Significant Health Theme

You may recall from memory/comparison of the last two conferences, or you can check out our blog entries from past Creating Changes, that 2011 Creating Change had a much larger focus on LGBTQ health than CC 2010. Staff and guest bloggers highlight this theme in their blogs. For instance guest blogging scholar Dean Andersen’s  posts discuss needs for individual and national LGBT health promotion.

Given that our Network’s focus is on health and tobacco, we were very pleased that health was a main focus of CC 2011. That fact could not be any more apparent than from the National Gay and Lesbian Taskforce’s  Executive Director, Rea Carey’s “State of the Movement” speech when she said:

“Healthcare reform will change the lives of more LGBT people than any single piece of legislation we’ve been working on all year.”

How health, policy and research intersect and why that matters

Not only does Rea’s quote emphasize that the most meaningful advancement for LGBT people has been health legislation (which may be surprising and enlightening for many folks to hear), but it speaks to how issues of public policy, LGBT advocacy and health intertwine. The fact that these issues are so connected is common sense in achieving our needs, but also shows the Network is really on the forefront for tackling LGBT inequality as we focus on LGBT data collection/inclusion and health through a social justice lens. For more on what’s being done on the national level around these issues Scout’s blog entry on the workshop provides a wonderful synthesized list from Obama’s appointees speaking directly to these issues. Rea Carey, National Gay and Lesbian Task Force

To echo the theme of healthcare, at this plenary session, the National Gay and Lesbian Task Force/National Center for Transgender Equality report Injustice at Every Turn was distributed to all. As you may know, that was the largest national trans study which I discussed in a previous post which discussed health components at greater length due to our support (i.e. tobacco and alcohol use).

What About Tobacco?

Unfortunately, the issue of LGBT tobacco control was quiet this year apart from our own advocacy. As mentioned, in NCTE’s Mara Keisling’s presention of their joint survey, the Network was praised for our support in including tobacco within the questionnaire. In addition, I am chairing a committee with the National Youth Advocacy Coalition called Youth Kicks, which I discussed in my first CC post as a committee to address LGBT tobacco harm reduction through national media campaign.

Despite quietness on tobacco, it’s important to see how LGBT health overlaps with issues such as tobacco, for instance in terms of data. There was workshop after workshop after workshop about the need to include LGBT people in national data collection at several levels.
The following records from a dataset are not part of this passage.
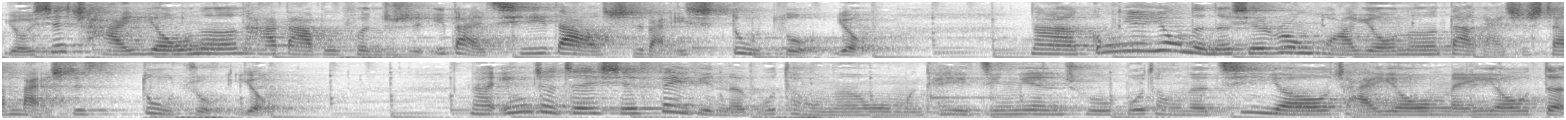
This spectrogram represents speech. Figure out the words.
有些柴油呢，它大部分就是一百七到四百一十度左右。那工业用的那些润滑油呢，大概是三百四十度左右。那因着这些沸点的不同呢，我们可以精炼出不同的汽油、柴油、煤油等。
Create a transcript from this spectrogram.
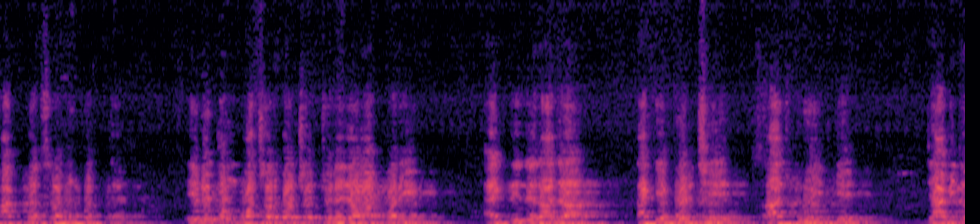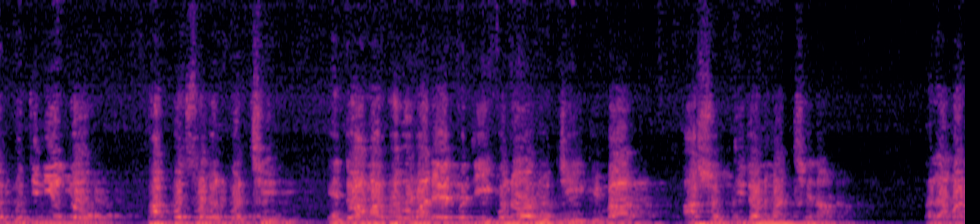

The reason for this? We all know LGBT people experience disparities, but it’s harder to prove without numbers which is why our activity at Creating Change was to call on the CDC to include LGBT people in national surveys since we are often tabled on general health disparity conversations and have harder case in proving needs for funding without numbers.

Fortunately, it’s becoming much easier to discuss LGBT tobacco issues than ever before with the interconnectedness of policy, health, research and advocacy, so this conference revealed how the time is right to do some great work on these issues.